June 25, 2012
In a curt, two-paragraph ruling, the U.S. Supreme Court struck down a Montana Supreme Court ruling which obstructed the First Amendment rights of corporations and other organizations and flouted the two-year-old Citizens United decision.
A 5-4 majority refused to consider Montana’s challenge to Citizens United and held that “Montana’s arguments in support of the judgment below either were already rejected in Citizens United, or fail to meaningfully distinguish that case.”
June 11, 2012
In previous posts, I’ve discussed how Montana is now the sharp end of the spear in the liberal effort to overturn the Citizens United decision which held that the government cannot abridge the First Amendment rights of companies, labor unions or other organizations. Montana’s Supreme Court is defying that ruling, so the state is asking the U.S. Supreme Court to reverse its decision.

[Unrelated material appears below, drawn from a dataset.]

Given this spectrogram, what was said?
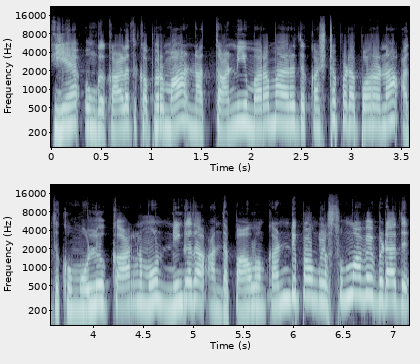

As George Will has pointed out, “reasons for the Supreme Court to reconsider Citizens United are nonexistent.” But Montana’s Democratic Governor Brian Schweitzer is giving it a shot anyway. In a remarkable New York Times op-ed, Schweitzer yearns for the halcyon pre-Citizens United days when Montana legislators were “basically volunteers” – “ranchers, teachers, carpenters” who “put their professions on hold” to selflessly serve that state for $80 a day for 90 days every other year.
In February, however, Montana was forced to stop enforcing its restrictions on corporate campaign contributions. Since then, according to Schweitzer, all Hell has broken use. Now the once virtuous collection of rancher/teacher/carpenter legislators are throwing up bills to “build condos right on the edge of [Montana’s] legendary trout stream” and encourage the “use of cyanide to mine gold.” Luckily, Schweitzer was on hand to veto these bills, but “future governors might sign them if they have been bribed by the same type of money that is now corrupting” legislators. Once that happens, Montana will sadly follow the “Washington model of corruption” – where “corporation legally bribe members of Congress by bankrolling their campaigns … and get whatever they need in return.”

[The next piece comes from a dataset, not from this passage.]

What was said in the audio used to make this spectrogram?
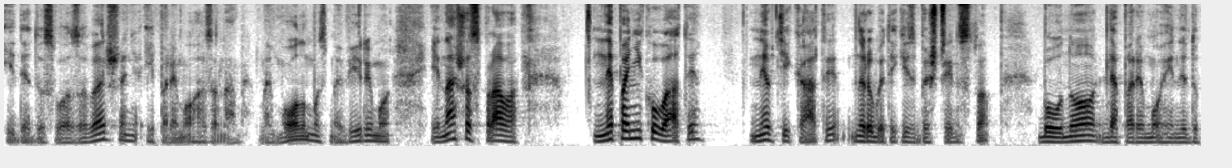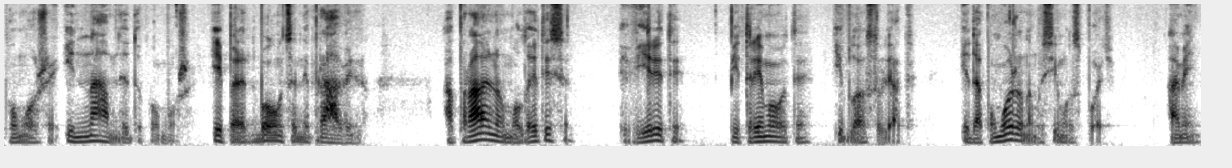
йде до свого завершення і перемога за нами. Ми молимось, ми віримо. І наша справа не панікувати, не втікати, не робити якісь безчинства, бо воно для перемоги не допоможе і нам не допоможе. І перед Богом це неправильно. А правильно молитися, вірити, підтримувати і благословляти. І допоможе нам усім Господь. Амінь.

Schweitzer makes it sound like the only thing standing between righteousness and corruption is Citizens United. But as Senator Mitch McConnell pointed out in an amicus brief in opposition to Montana’s attempt to reverse the case, prior to Citizens United, 26 states had no restrictions on corporate independent expenditures, all without any apparent corrupting influence on legislators. Since the ruling, not a single Fortune 100 company has contributed a cent to any of the eight Super PACs supporting Republican presidential candidates, despite doomsday warnings from President Obama that “big oil, Wall Street banks [and] health insurance companies” – the unholy trinity in the liberal imagination – would swoop in to buy elections.
The point is, left-wing hysteria from politicians like Schweitzer is just a bunch of noise. Moreover, the public has ample protections against corrupt politicians that don’t require chucking the First Amendment into the trash bin. Those protections are called elections.

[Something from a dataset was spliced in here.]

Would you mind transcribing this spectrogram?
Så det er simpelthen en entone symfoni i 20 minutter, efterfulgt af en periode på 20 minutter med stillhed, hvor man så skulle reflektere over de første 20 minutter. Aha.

May 31, 2012
George Will has a must read column on the attempt by the Montana Supreme Court to defy the U.S. Supreme Court’s 2010 Citizens United decision. While the Professional Left, including Justice at Stake, is hoping the Supreme Court will use the Montana case to overturn Citizens United, Will writes that reasons to reverse the decision are “nonexistent” and suggests “there is no evidence for [opponents'] assertion that 2012 has been dominated by corporate money unleashed” by the case.
Of the more than $96 million collected by Super PACs supporting Republican presidential candidates through March 31, over 86% has been contributed by individuals and less than 1% from public companies. According to Senator Mitch McConnell, “not a single one of the Fortune 100 companies has contributed a cent” to any of these Super PACs. So much for the claim that corporate money would flood political races.
As Will points out:
The “media and liberal anxiety was not conspicuous in 2004, when George Soros spent $24 million supporting Democratic candidates. Back then, the liberal/media complex embraced this Supreme Court principle enunciated in 1976: ‘The concept that government may restrict the speech of some elements of our society in order to enhance the relative voice of others is wholly foreign to the First Amendment.’”
Will suggests that the Professional Left’s “concentration on rigging the rules of political persuasion” are directly related to the “collapse of … confidence in their ability to persuade” voters to accept their candidates. This is the same game the Soros-funded “merit” selection gang plays when they try to restrict public participation in judicial selection: They hate the judges people vote for … so they use “merit” selection and other tactics to rig the rules to keep ordinary citizens on the sidelines.
March 30, 2012
Three corporations have asked the U.S. Supreme Court to review a Montana Supreme Court decision that upheld a state ban on independent political expenditures by companies. James Bopp, lead counsel for the corporations and the driver of the landmark Citizens United case, called the lawsuit a defense of the First Amendment.
Despite the Citizens United ruling, the Montana Supreme Court claimed the state had the power to ban political speech because of Montana’s “uniqueness,” particularly its history of corruption in campaigns. The U.S. Supreme Court has already stayed the Montana Supreme Court’s decision while deciding whether to review the case.